As the government gradually decentralised administration of Yugoslavia after 1963, Ćosić grew convinced that the Serbian population of the state was imperilled. In May 1968, he gave a celebrated speech to the Fourteenth Plenum of the Central Committee of the Serbian League of Communists, in which he condemned then-current nationalities policy in Yugoslavia. He was especially upset at the regime's inclination to grant greater autonomy to Kosovo and Vojvodina. Thereafter he acted as a dissident. In the 1980s, following the death of Tito, Ćosić helped organize and lead a movement whose original goal was to gain equality for Serbia in the Yugoslav federation, but which rapidly became intense and aggressive. He was especially enthusiastic in his advocacy of the rights of the Serbian and Montenegrin populations of Kosovo. Ćosić is a member of the Serbian Academy of Sciences and Arts, and is considered by many to be its most influential member. While Ćosić has been credited with writing the Memorandum of the Serbian Academy of Sciences and Arts, which appeared in unfinished fashion in the Serbian public in 1986, he in fact was not responsible for its writing. In 1989 he endorsed the leadership of Slobodan Milošević, and two years later he helped raise Radovan Karadžić to the leadership of the Bosnian Serbs. When war broke out in 1991, he supported the Serbian effort.
In 1992, he became the president of Federal Republic of Yugoslavia, which consisted of Serbia and Montenegro.
On Eastern Orthodox Christmas Eve of January 1993, Dobrica Ćosić appeared on Serbian television to warn of demands for “national capitulation” from western governments. “If we don't accept, we are going to be put in a concentration camp and face an attack by the most powerful armies of the world.” These outside forces, he said, are determined to subordinate “the Serbian people to Muslim hegemony.”
Later that year Ćosić turned against Milošević, and was removed from his position for that reason. In 2000, Ćosić publicly joined Otpor, an underground anti-Milošević organization.
In 2006, Ćosić received support in the press for his proposal for a partition of Kosovo from American essayist and linguist Noam Chomsky. In a  Serbian television interview, Chomsky was asked what the best solution for Kosovo's final status is. He responded:

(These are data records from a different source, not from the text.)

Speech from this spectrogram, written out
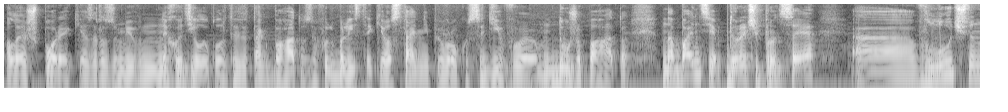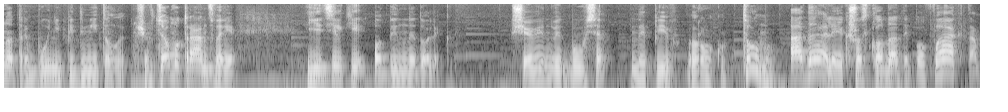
але шпори, як я зрозумів, не хотіли платити так багато за футболіста, який останні півроку сидів е, дуже багато на банці. До речі, про це е, влучно на трибуні підмітили, що в цьому трансфері є тільки один недолік, що він відбувся не пів року тому. А далі, якщо складати по фактам,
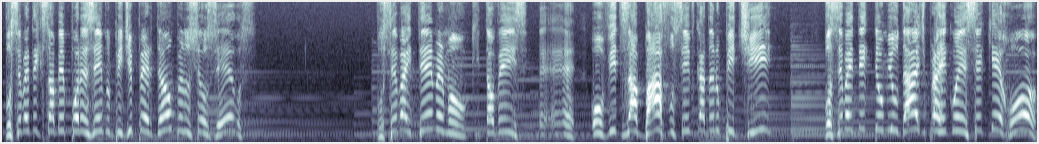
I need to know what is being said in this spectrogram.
Você vai ter que saber, por exemplo, pedir perdão pelos seus erros. Você vai ter, meu irmão, que talvez é, é, é ouvir desabafo sem ficar dando piti. Você vai ter que ter humildade para reconhecer que errou.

My feeling has been for a long time that the only realistic solution is one that in fact was offered by the President of Serbia [i.e. Dobrica Cosic, then President of Yugoslavia] I think back round 1993, namely some kind of partition, with the Serbian, by now very few Serbs left but the, what were the Serbian areas being part of Serbia and the rest be what they called "independent" which means it'll join Albania. I just don't see…I didn't see any other feasible solution ten years ago.
This interview sparked a correspondence between the two dissident intellectuals, parts of which were published in the Belgrade magazine NIN.
Ćosić is a prolific writer who twice won the prestigious NIN award for literature.
|President of the Federal Republic of Yugoslavia
|Secretary General of Non-Aligned Movement
|Wikimedia Commons has media related to: Dobrica Ćosić|